> **What is expected**: Would you please repeat exactly the entries below, starting at the line with "Check the spectrogram" and ending at the line with "Spectrogram.", and nothing outside that range? Leave out the pictures.

> **Dataset**:

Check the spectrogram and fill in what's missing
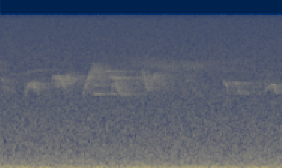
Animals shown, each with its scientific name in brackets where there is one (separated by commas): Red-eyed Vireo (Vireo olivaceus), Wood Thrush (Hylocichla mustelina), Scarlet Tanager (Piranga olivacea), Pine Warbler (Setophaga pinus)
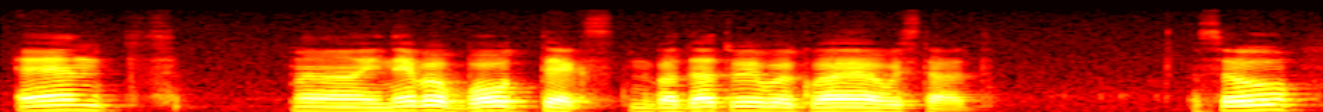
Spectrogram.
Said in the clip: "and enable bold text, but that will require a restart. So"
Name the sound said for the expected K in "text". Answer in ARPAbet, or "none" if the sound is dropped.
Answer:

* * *

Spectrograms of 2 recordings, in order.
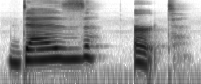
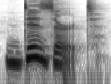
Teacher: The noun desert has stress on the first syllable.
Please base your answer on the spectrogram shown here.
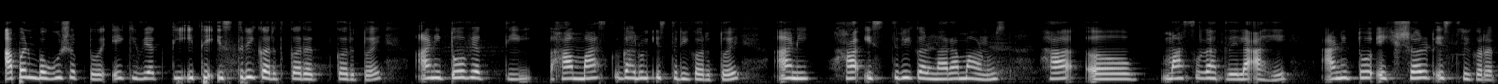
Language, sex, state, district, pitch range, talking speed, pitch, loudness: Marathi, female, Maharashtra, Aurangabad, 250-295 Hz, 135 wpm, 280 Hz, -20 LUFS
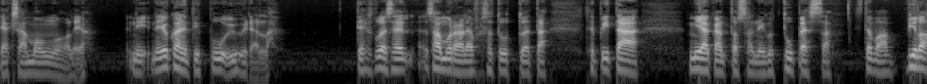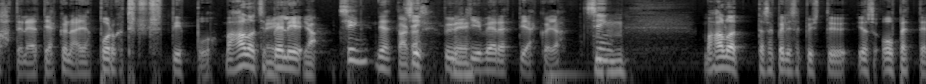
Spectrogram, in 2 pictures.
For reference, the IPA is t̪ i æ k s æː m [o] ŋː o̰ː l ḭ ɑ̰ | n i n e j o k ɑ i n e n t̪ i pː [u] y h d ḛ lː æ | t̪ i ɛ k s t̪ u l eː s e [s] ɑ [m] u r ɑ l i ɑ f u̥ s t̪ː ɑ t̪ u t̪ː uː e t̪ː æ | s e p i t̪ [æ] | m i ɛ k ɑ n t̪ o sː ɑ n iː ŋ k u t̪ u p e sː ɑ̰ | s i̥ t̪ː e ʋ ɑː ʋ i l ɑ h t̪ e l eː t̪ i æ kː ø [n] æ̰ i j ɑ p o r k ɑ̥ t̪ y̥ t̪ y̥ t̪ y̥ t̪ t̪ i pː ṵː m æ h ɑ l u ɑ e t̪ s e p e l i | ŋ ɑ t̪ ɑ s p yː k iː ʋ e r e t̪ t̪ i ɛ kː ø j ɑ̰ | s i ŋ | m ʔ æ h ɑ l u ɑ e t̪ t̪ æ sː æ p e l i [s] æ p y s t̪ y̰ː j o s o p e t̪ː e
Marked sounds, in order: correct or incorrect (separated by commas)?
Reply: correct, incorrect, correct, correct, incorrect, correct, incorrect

> **Answer to this task**:
Check the spectrogram and fill in what's missing
Animals shown, each with its scientific name in brackets where there is one (separated by commas): Red-eyed Vireo (Vireo olivaceus), Wood Thrush (Hylocichla mustelina), Scarlet Tanager (Piranga olivacea), Pine Warbler (Setophaga pinus)
Spectrogram.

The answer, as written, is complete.